The centerpiece of Texas Gov. Rick Perry’s technology record might be tough to square with his promises of fiscal responsibility.
Perry has made lean government a linchpin of his candidacy, boasting that he has used his line-item veto to cut $3 billion in proposed spending.
But a state technology fund created six years ago at Perry’s behest has become controversial in Texas because of complaints about waste, fraud, and abuse, along with criticisms of reckless spending.
The idea behind the Texas Emerging Technology Fund is to provide venture capital-style funding to young companies for research and development, to encourage innovative firms to grow and create jobs in Texas. It has promised about $200 million of taxpayer money to fund 133 companies since its inception.
It is one of the reasons that Perry called Central Texas “the next Silicon Valley” in a June speech to venture capitalists.
“In Texas, we understand that high-tech companies don't just happen overnight but are a product of forethought, sound vision and planning, and strategic investments by both the public and private sectors,” Perry said.
But an investigation by the Dallas Morning News last year found that $16 million from the fund has been awarded to companies with investors or officers who are major Perry campaign donors. Meanwhile, $27 million went to companies founded or advised by six of the fund’s advisory board members. The investigation also uncovered a lack of transparency and accountability in the fund, which the paper described as “shrouded in secrecy.”
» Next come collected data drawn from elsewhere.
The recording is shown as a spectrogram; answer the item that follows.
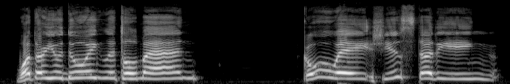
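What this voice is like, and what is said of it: Put-on accent for a character. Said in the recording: “What is this accent you gave her?”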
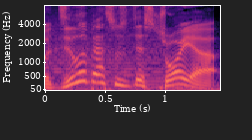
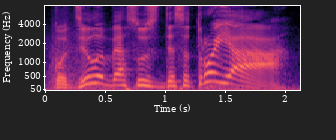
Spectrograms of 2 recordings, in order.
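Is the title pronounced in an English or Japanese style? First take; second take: English; Japanese. First: It is said with Western-style pronunciation. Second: It is said with Japanese-style pronunciation.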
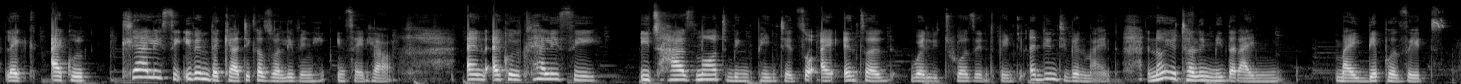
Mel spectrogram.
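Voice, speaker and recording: A young Kenyan woman with a Kenyan accent vlogging at home, retelling a dispute in an animated, exasperated way with laughs. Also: on the low side, normal speed, faint music behind. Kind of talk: casual storytelling vlog. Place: indoors at home, small room.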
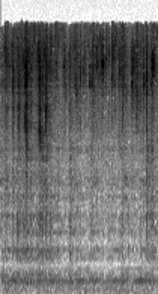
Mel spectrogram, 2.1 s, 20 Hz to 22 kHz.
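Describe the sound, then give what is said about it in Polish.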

Politicians in the state took notice and strongly criticized the program. State Rep. Mark Strama (D), who chaired the committee that oversees the fund, called for an investigation. Perry said at the time that funding decisions were unrelated to campaign donations.
The controversy has the potential to become a presidential campaign issue because voters are particularly interested in responsible spending this year, according to Bruce Edward Walker, managing editor for tech issues at the conservative Heartland Institute, a think tank.
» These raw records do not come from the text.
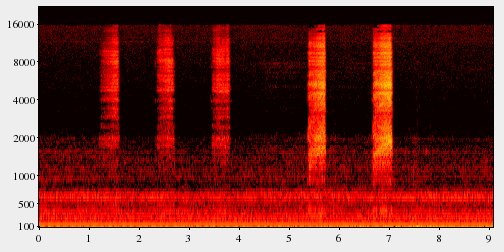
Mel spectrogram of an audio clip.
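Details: Five breathy hisses from a wild barn owl family resting in a nest box, three softer ones about a second apart followed by two louder ones, above a steady low hum.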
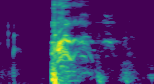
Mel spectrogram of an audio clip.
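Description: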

“Any time a governor institutes any type of spending program that lacks transparency, it could become a campaign issue and it should become a campaign issue,” Walker said. “I definitely think the electorate will be interested in looking at the very nitty-gritty details of every candidate’s past accomplishments and shortcomings.”
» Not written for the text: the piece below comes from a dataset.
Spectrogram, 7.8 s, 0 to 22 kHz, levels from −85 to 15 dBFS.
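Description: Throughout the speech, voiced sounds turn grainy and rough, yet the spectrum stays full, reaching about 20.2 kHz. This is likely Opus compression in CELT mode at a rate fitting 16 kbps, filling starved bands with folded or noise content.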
Michael Quinn Sullivan, the president of Texans for Fiscal Responsibility, slammed the fund earlier this month. "The problem with these kinds of funds is that even when they're used with the best of intentions, it looks bad. You're taking from the average taxpayer and giving to someone who has a connection with government officials,” Sullivan told The Wall Street Journal.
Lucy Nashed, deputy press secretary in the governor’s office, said fund recipients go through a detailed application process. Each application is “reviewed by dozens of individuals, and voted on multiple times by multiple groups of people in separate industries, separate locations, and separate roles,” Nashed said. The process “has proved to be thorough and effective, and the TETF has been recognized as an active funder of small, early-stage technology firms in our state’s venture marketplace.”
Nashed frames the program as a pro-jobs measure.
“Here in Texas, we've fostered an environment that encourages individuals to risk their capital and create innovative, groundbreaking technologies that have the potential to impact lives, not just in our state, but around the world,” she said. “This culture of innovation will help make Texas the nation’s next hub for collaboration and competition in the development of groundbreaking technologies."
Ralph Hellmann, senior vice president of government relations at the Information Technology Industry Council, said the act of creating a spending program does not clash with Perry’s promises for fiscal restraint.
“R&D spending is still going to be under the gun at the federal level even if Perry is elected. He’s a fiscal conservative, so I don’t think anyone should be under the impression that we’ll see a massive surge in R&D spending if he’s elected,” Hellmann said.
Bill Allaway, president of the Texas Taxpayers and Research Association, said the effectiveness of the fund is in “the eye of the beholder” and that some conservatives might see it as a worthwhile project.
“I don’t think you can say the idea of lean spending is the government shouldn’t spend anything,” Allaway said.